[Dataset excerpts]
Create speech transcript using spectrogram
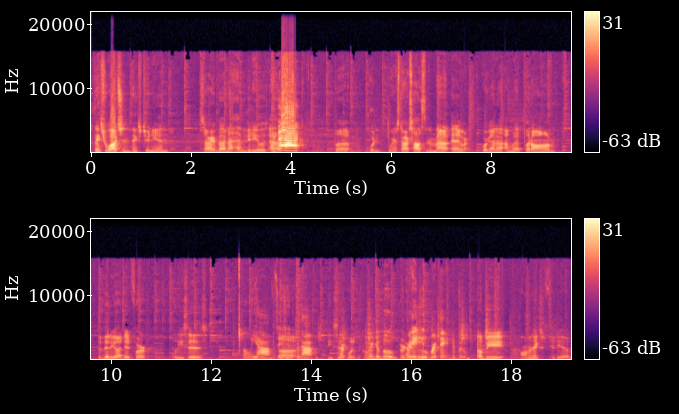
Thanks for watching. Thanks for tuning in. Sorry about not having videos We're out, back. but we're, we're gonna start tossing them out, and we're, we're gonna. I'm gonna put on the video I did for Elise's. Oh yeah, stay tuned Uh, for that. Elise's Her- what is it called? Her debut. Her, Her, debut. 18th birthday debut. That'll be on the next video.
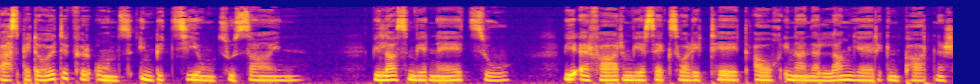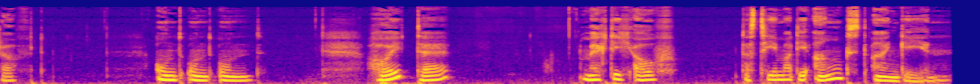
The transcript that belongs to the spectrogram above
Was bedeutet für uns, in Beziehung zu sein? Wie lassen wir Nähe zu? Wie erfahren wir Sexualität auch in einer langjährigen Partnerschaft? Und, und, und. Heute möchte ich auf das Thema die Angst eingehen.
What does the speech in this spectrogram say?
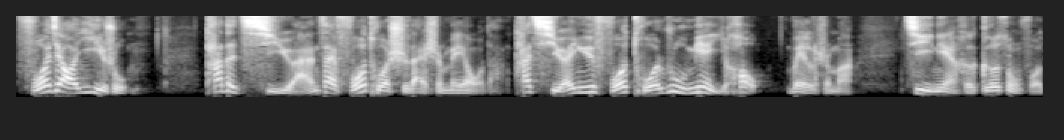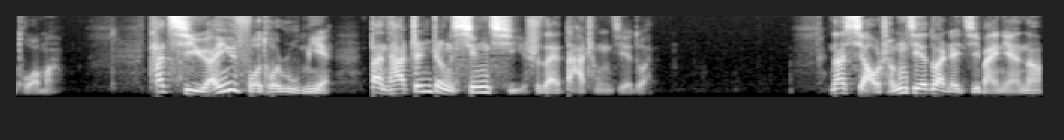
佛教艺术，它的起源在佛陀时代是没有的，它起源于佛陀入灭以后。为了什么？纪念和歌颂佛陀嘛。它起源于佛陀入灭，但它真正兴起是在大乘阶段。那小乘阶段这几百年呢？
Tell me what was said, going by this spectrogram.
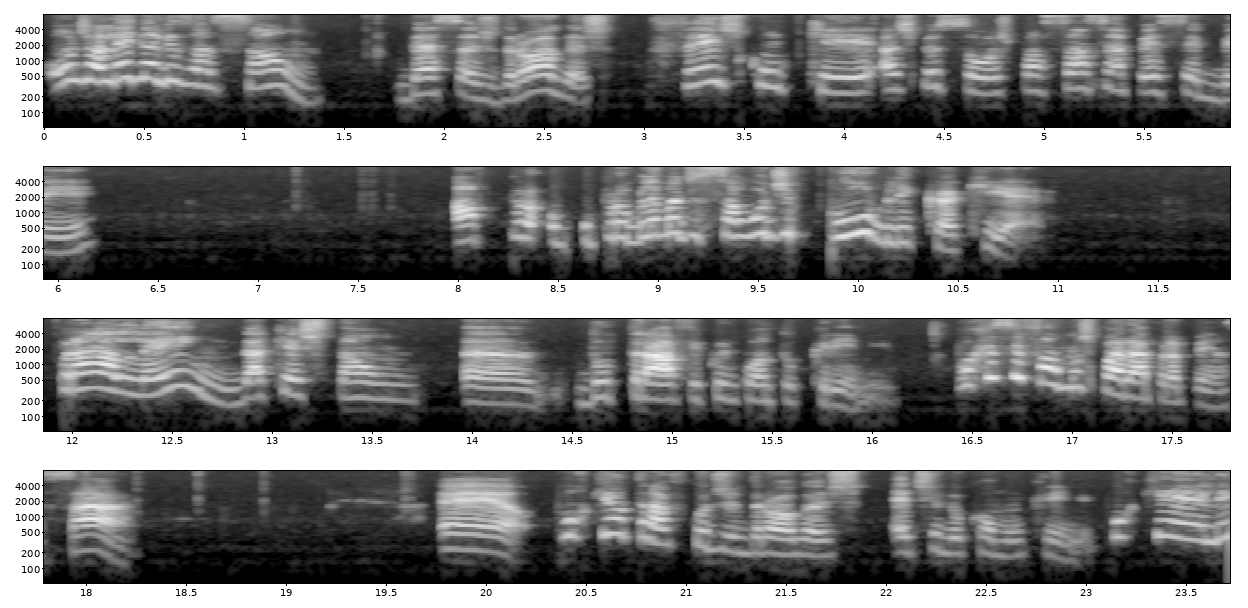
onde a legalização dessas drogas fez com que as pessoas passassem a perceber a, o problema de saúde pública que é, para além da questão uh, do tráfico enquanto crime. Porque se formos parar para pensar, é, por que o tráfico de drogas é tido como um crime? Porque ele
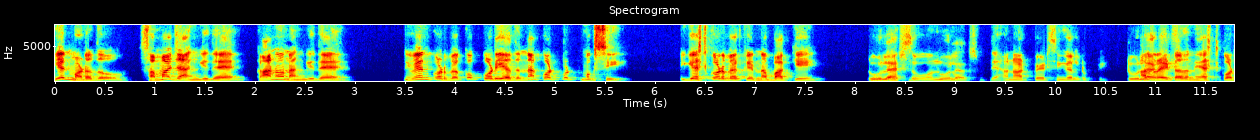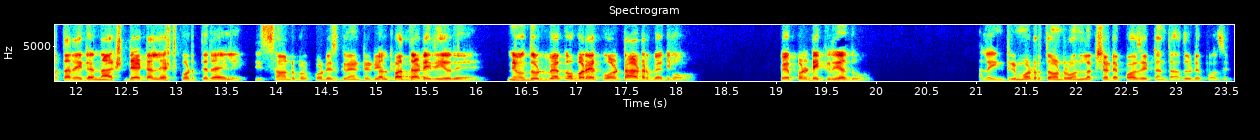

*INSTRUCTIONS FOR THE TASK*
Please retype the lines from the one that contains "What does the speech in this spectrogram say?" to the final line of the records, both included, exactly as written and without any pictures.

*EXPECTED ANSWER*
What does the speech in this spectrogram say?
佛教艺术，它的起源在佛陀时代是没有的，它起源于佛陀入灭以后。为了什么？纪念和歌颂佛陀嘛。它起源于佛陀入灭，但它真正兴起是在大乘阶段。那小乘阶段这几百年呢？
Tell me what was said, going by this spectrogram.
onde a legalização dessas drogas fez com que as pessoas passassem a perceber a, o problema de saúde pública que é, para além da questão uh, do tráfico enquanto crime. Porque se formos parar para pensar, é, por que o tráfico de drogas é tido como um crime? Porque ele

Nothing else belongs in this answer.